Northern North America and Europe outside the European Union (Iceland, Norway, Switzerland, and Northern Cyprus) have the highest overall rates of P2P lending, but they also have the widest gender inequalities in P2P loan rates. Despite the fact that the percentage of women working full-time is lower than the percentage of men working full-time elsewhere, Northern America and countries outside the EU are two of the top three locations where women are more likely to work. In South Asia, the region with the largest prevalence of gender disparity, women participate in P2P lending at a 26% lower rate than males.

Despite a seven-point reduction in the gender gap in access to quality jobs in Sub-Saharan Africa, pay-to-participation ratios in this sector remain among the lowest in the world for both men and women. This is true even when the gender gap is less.
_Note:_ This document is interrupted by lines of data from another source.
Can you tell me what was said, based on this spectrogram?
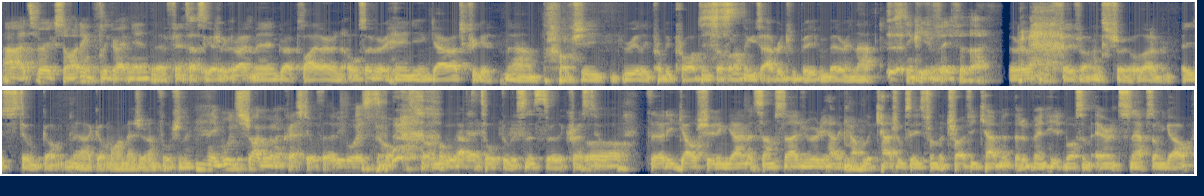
uh, it's very exciting for the great man. Yeah, fantastic. Great man, great player, and also very handy in garage cricket. Um, he really probably prides himself on. I think his average would be even better in that. Stinky at FIFA though. They're really not FIFA, that's true. Although he's still got uh, got my measure, unfortunately. He would struggle in a Crest Hill 30, boys. we'll have to talk the listeners through the Crest Hill Oh. 30 goal shooting game at some stage. We've already had a couple of casualties from the trophy cabinet that have been hit by some errant snaps on goal.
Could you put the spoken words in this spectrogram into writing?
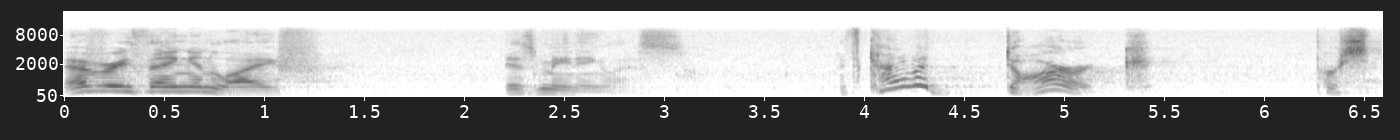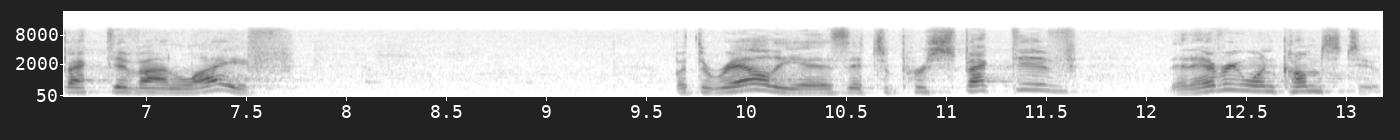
Everything in life is meaningless. It's kind of a dark perspective on life. But the reality is, it's a perspective that everyone comes to.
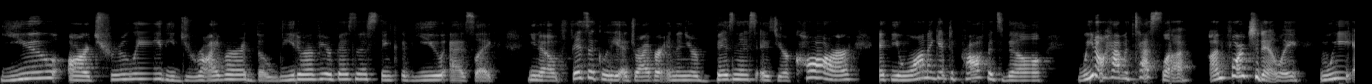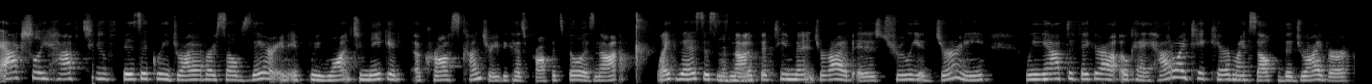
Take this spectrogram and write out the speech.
you are truly the driver, the leader of your business. Think of you as like, you know, physically a driver, and then your business is your car. If you want to get to Profitsville, we don't have a Tesla. Unfortunately, we actually have to physically drive ourselves there. And if we want to make it across country, because Profitsville is not like this, this is mm-hmm. not a 15 minute drive, it is truly a journey. We have to figure out okay, how do I take care of myself, the driver,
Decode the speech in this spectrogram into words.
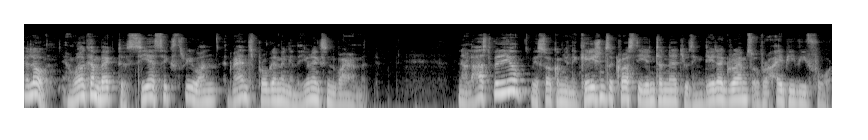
Hello, and welcome back to CS631 Advanced Programming in the Unix Environment. In our last video, we saw communications across the internet using datagrams over IPv4.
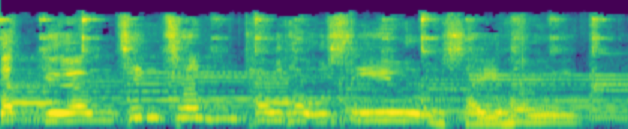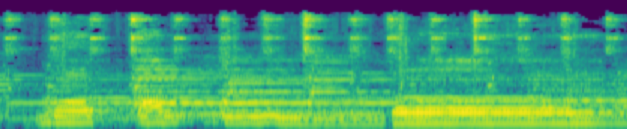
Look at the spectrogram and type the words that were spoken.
勿讓青春偷偷消逝去，莫等待。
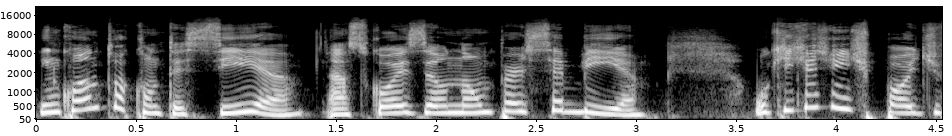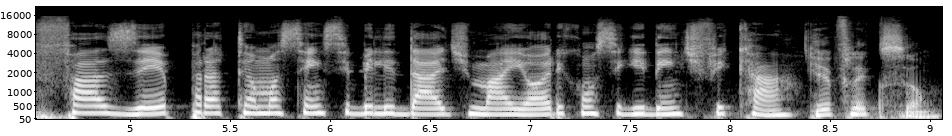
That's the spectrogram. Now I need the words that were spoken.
enquanto acontecia as coisas, eu não percebia. O que, que a gente pode fazer para ter uma sensibilidade maior e conseguir identificar? Reflexão.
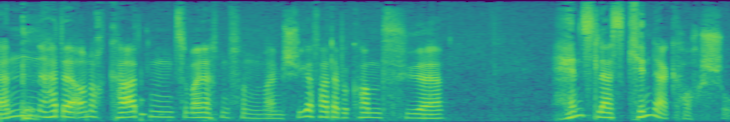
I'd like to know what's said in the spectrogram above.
dann hat er auch noch Karten zu Weihnachten von meinem Schwiegervater bekommen für Henslers Kinderkochshow.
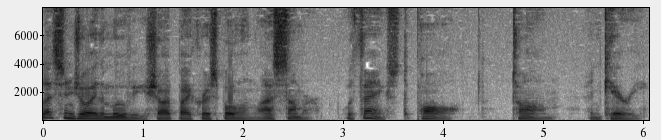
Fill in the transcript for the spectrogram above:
Let's enjoy the movie shot by Chris Bullen last summer, with thanks to Paul, Tom, and Carrie.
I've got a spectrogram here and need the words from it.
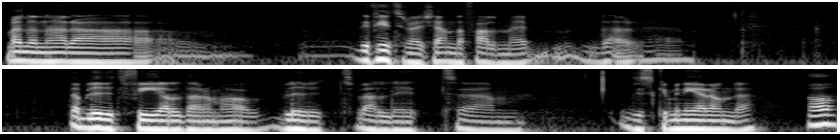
Men den här... Uh, det finns ju några kända fall med där uh, det har blivit fel, där de har blivit väldigt um, diskriminerande. Ja.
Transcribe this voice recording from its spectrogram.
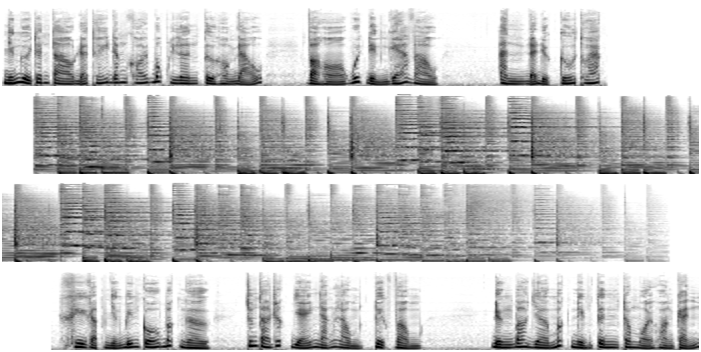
Những người trên tàu đã thấy đám khói bốc lên từ hòn đảo và họ quyết định ghé vào. Anh đã được cứu thoát. Khi gặp những biến cố bất ngờ, chúng ta rất dễ nản lòng, tuyệt vọng. Đừng bao giờ mất niềm tin trong mọi hoàn cảnh.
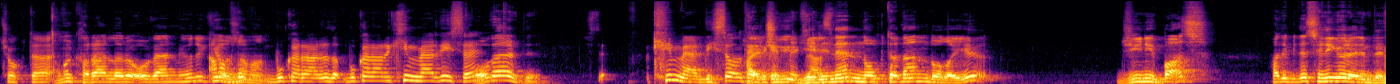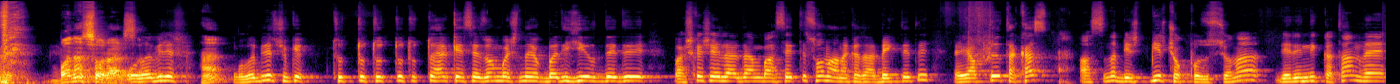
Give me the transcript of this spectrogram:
Çok da ama kararları o vermiyordu ki ama o bu, zaman. bu kararı da- bu kararı kim verdiyse O verdi. kim verdiyse onu Hayır tebrik çünkü etmek gelinen lazım. noktadan dolayı Genie Buzz hadi bir de seni görelim dedi. Bana sorarsan. Olabilir. Ha? Olabilir çünkü tuttu tuttu tuttu. Herkes sezon başında yok Buddy Hield dedi. Başka şeylerden bahsetti. Son ana kadar bekledi. Ve yaptığı takas aslında bir birçok pozisyona derinlik katan ve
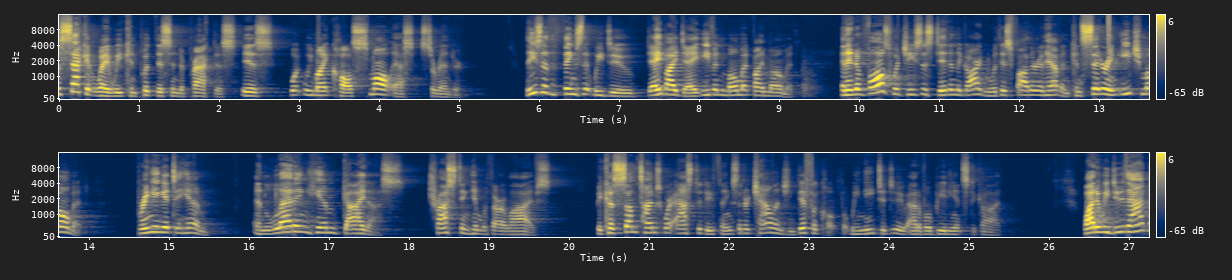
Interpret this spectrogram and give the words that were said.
The second way we can put this into practice is what we might call small s surrender. These are the things that we do day by day, even moment by moment. And it involves what Jesus did in the garden with his Father in heaven, considering each moment, bringing it to him, and letting him guide us, trusting him with our lives. Because sometimes we're asked to do things that are challenging, difficult, but we need to do out of obedience to God. Why do we do that?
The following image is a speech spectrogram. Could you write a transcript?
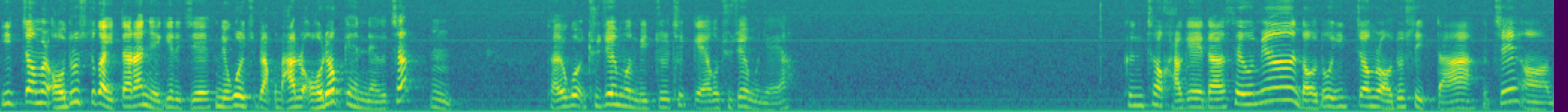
이점을 얻을 수가 있다라는 얘기지. 근데 이걸 좀 약간 말을 어렵게 했네, 그쵸? 음. 자, 요거 주제문 밑줄 칠게요. 이거 주제문이에요. 근처 가게에다 세우면 너도 이점을 얻을 수 있다. 그치? 어,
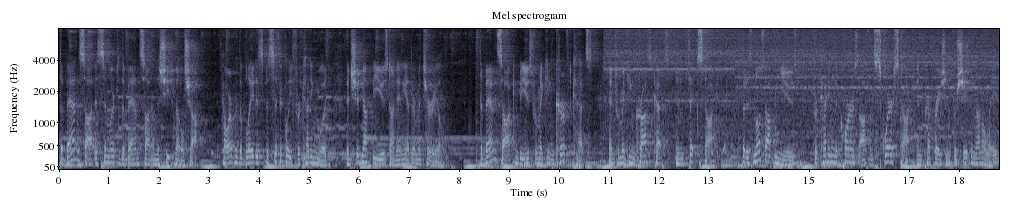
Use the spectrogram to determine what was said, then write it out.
The band saw is similar to the band saw in the sheet metal shop. However, the blade is specifically for cutting wood and should not be used on any other material. The band saw can be used for making curved cuts and for making cross cuts in thick stock, but is most often used for cutting the corners off of square stock in preparation for shaping on a lathe,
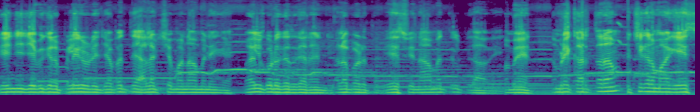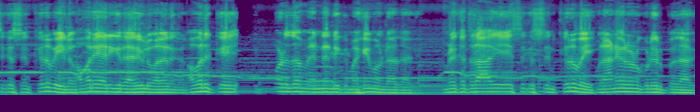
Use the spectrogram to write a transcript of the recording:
கெஞ்சி ஜெபிக்கிற பிள்ளைகளுடைய ஜெபத்தை அலட்சியம் பண்ணாம நீங்க பதில் கொடுக்கறதுக்கு நன்றி. பலப்படுத்து. இயேசு நாமத்தில் பிதாவே. அமேன் நம்முடைய கர்த்தரம் வெற்றிகரமாக இயேசு கிருஷ்ணன் கிருபையிலும் அவரை அறிகிற அறிவில் வளருங்கள். அவருக்கு இப்பொழுதும் என்னென்னைக்கு மகிமை உண்டாதாக நம்முடைய கர்த்தராக இயேசு கிறிஸ்தின் கிருபை உங்கள் அனைவரோடு கூட இருப்பதாக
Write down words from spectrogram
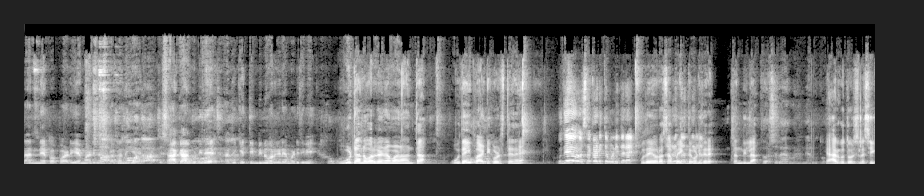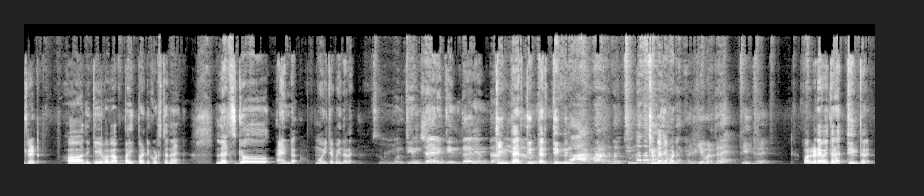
ನಾನೇ ಪಾಪ ಅಡುಗೆ ಮಾಡಿದ ನನ್ನ ಗಗನಿಗೆ ಸಾಕಾಗ್ಬಿಟ್ಟಿದೆ. ಅದಕ್ಕೆ ತಿಂಡಿನೂ ಹೊರಗಡೆ ಮಾಡಿದೀವಿ. ಊಟನೂ ಹೊರಗಡೆ ಮಾಡೋಣ ಅಂತ ಉದಯ್ ಪಾರ್ಟಿ ಕೊಡಿಸ್ತೇನೆ. ಉದಯ್ ಅವರು ಹೊಸ ಗಾಡಿ ತಗೊಂಡಿದ್ದಾರೆ. ಉದಯ್ ಅವರು ಹೊಸ ಬೈಕ್ ತಗೊಂಡಿದ್ದಾರೆ. ತಂದಿಲ್ಲ. ಯಾರಿಗೂ ತೋರಿಸಿಲ್ಲ. ಸೀಕ್ರೆಟ್ ಅದಕ್ಕೆ ಇವಾಗ ಬೈಕ್ ಪಾರ್ಟಿ ಕೊಡ್ಸ್ತಾನೆ. ಲೆಟ್ಸ್ ಗೋ ಆ್ಯಂಡ್ ಮೋಹಿತೆ ಬಂದಾಳೆ ತಿಂತಾರಿ ತಿಂತಾರಿ ತಿಂತಾರೆ ತಿಂತಾರೆ ಚಿನ್ನದ ಚಿನ್ನದೇ ಮಾಡಿ. ಅಡಿಗೆ ಮಾಡ್ತಾರೆ ತಿಂತಾರೆ. ಹೊರಗಡೆ ಹೋಯ್ತಾರೆ ತಿಂತಾರೆ.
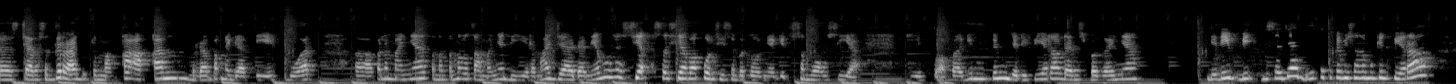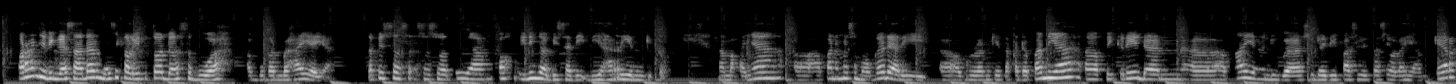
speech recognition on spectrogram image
uh, secara segera gitu maka akan berdampak negatif buat uh, apa namanya teman-teman utamanya di remaja dan ya mau siap siapa pun sih sebetulnya gitu semua usia gitu. Apalagi mungkin jadi viral dan sebagainya. Jadi bi bisa jadi ketika misalnya mungkin viral orang jadi nggak sadar nggak sih kalau itu tuh adalah sebuah bukan bahaya ya tapi sesuatu yang oh ini nggak bisa dibiarin gitu. Nah makanya uh, apa namanya semoga dari uh, obrolan kita ke depan ya uh, Fikri dan uh, apa yang juga sudah difasilitasi oleh Yamker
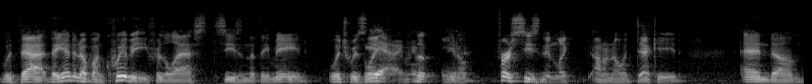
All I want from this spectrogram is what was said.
with that. They ended up on Quibi for the last season that they made, which was like Yeah, I remember- the you know first season in like I don't know a decade, and um,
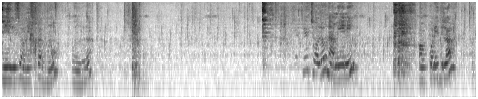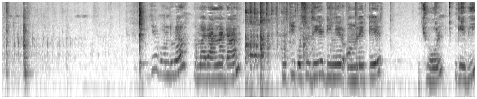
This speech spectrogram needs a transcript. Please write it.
হয়ে গেছে, অনেকটা ঘন, বন্ধুরা। চলো, নামিয়ে নিই। অফ করে দিলাম। যে বন্ধুরা, আমার রান্না ডান। কুটি কচু দিয়ে ডিমের অমলেটের ঝোল গেভি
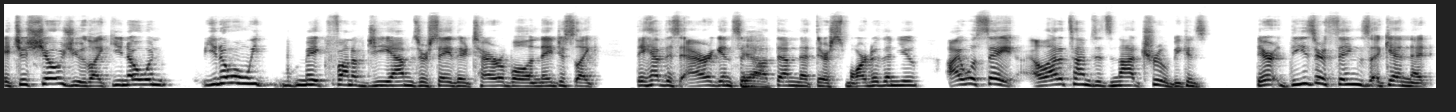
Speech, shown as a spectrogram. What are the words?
it just shows you like you know when you know when we make fun of GMs or say they're terrible and they just like they have this arrogance Yeah. about them that they're smarter than you. I will say a lot of times it's not true because there these are things again that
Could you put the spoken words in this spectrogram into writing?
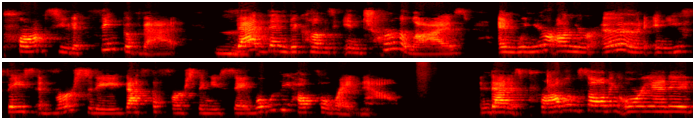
prompts you to think of that, mm. that then becomes internalized. And when you're on your own and you face adversity, that's the first thing you say. What would be helpful right now? And that is problem solving oriented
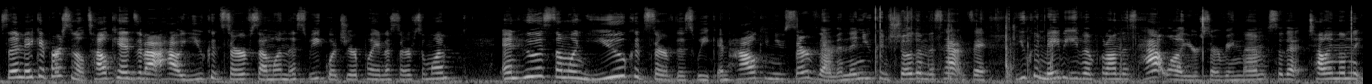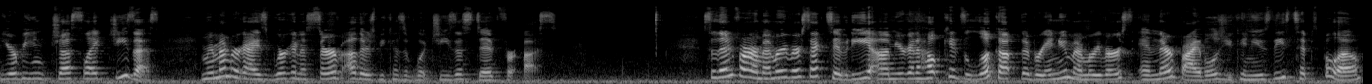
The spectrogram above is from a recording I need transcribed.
So then make it personal. Tell kids about how you could serve someone this week, what you're planning to serve someone. And who is someone you could serve this week and how can you serve them? And then you can show them this hat and say, you can maybe even put on this hat while you're serving them so that telling them that you're being just like Jesus. And remember, guys, we're going to serve others because of what Jesus did for us. So then for our memory verse activity, um, you're going to help kids look up the brand new memory verse in their Bibles. You can use these tips below.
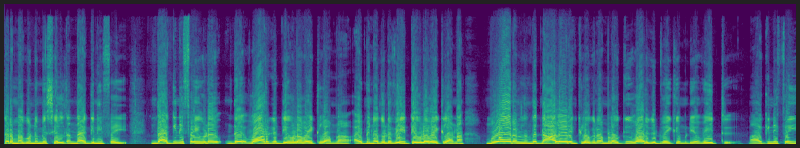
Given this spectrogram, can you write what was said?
திறமை கொண்ட மிசைல் தான் இந்த அக்னி ஃபைவ் இந்த அக்னி ஃபைவோட இந்த வார்கெட் எவ்வளோ வைக்கலாம்னா ஐ மீன் அதோட வெயிட் எவ்வளோ வைக்கலாம்னா மூவாயிரம்லேருந்து நாலாயிரம் கிலோகிராம் அளவுக்கு வார்கெட் வைக்க முடியும் வெயிட் அக்னி ஃபைவ்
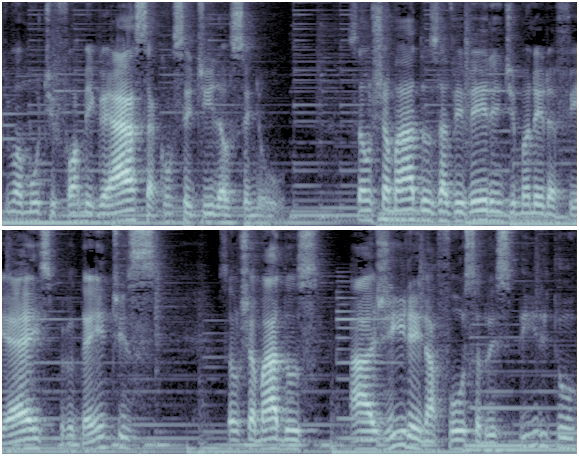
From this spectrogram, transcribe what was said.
de uma multiforme graça concedida ao Senhor. São chamados a viverem de maneira fiéis, prudentes, são chamados a agirem na força do Espírito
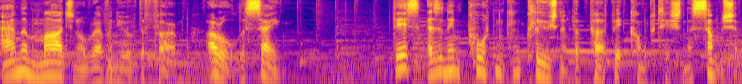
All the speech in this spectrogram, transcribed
and the marginal revenue of the firm are all the same. This is an important conclusion of the perfect competition assumption.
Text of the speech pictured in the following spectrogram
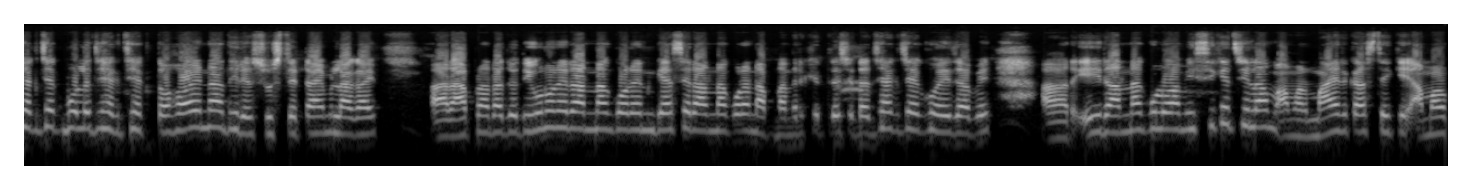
ঝ্যাকঝ্যাক বলে ঝ্যাকঝ্যাক তো হয় না, ধীরে সুস্থে টাইম লাগায় আর আপনারা যদি উনুনে রান্না করেন, গ্যাসে রান্না করেন, আপনাদের ক্ষেত্রে সেটা ঝ্যাকঝ্যাক হয়ে যাবে। আর এই রান্নাগুলো আমি শিখেছিলাম আমার মায়ের কাছ থেকে। আমার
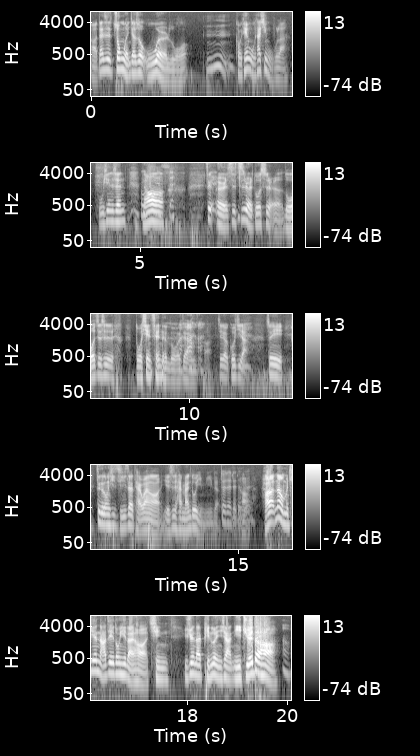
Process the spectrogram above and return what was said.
啊，但是中文叫做吴尔罗，嗯，口天吴，他姓吴啦，吴先生，然后这个耳是知耳朵是耳，罗就是罗先生的罗这样子啊，这个估计啦。所以这个东西其实，在台湾啊，也是还蛮多影迷的。对对对对好对，，好了，那我们今天拿这些东西来哈，请于轩来评论一下，你觉得哈，嗯。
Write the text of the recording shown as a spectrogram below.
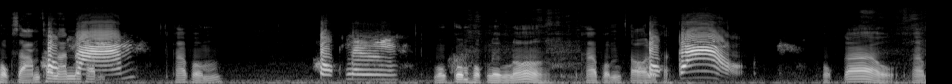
หกสามหเท่ากนั้นนะครับสามครับผมหกหนึ่งวงกลมหกหนึ่งเนาะครับผมต่อเลหยกครับเก้า หกเก้าครับ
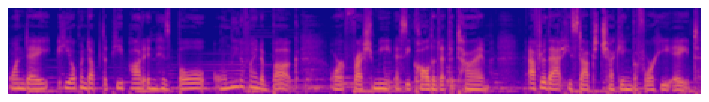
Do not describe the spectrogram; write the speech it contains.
One day, he opened up the pea pod in his bowl only to find a bug, or fresh meat as he called it at the time. After that, he stopped checking before he ate.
Women make up more than half of the entry-level workforce in the United States, but just around 20% of the C-suite. Despite the fact that women make up the majority of the labor force, the gender wage disparity continues.

Implicit workplace stereotypes and a lack of company support can make even the most driven women question their capacity to succeed. These three reasons account for 78% of the reasons women do not apply; they are based on two common misconceptions: that the stated qualities are in fact required, and that the recruiting process is more “by the book” and adheres to defined criteria than it actually does.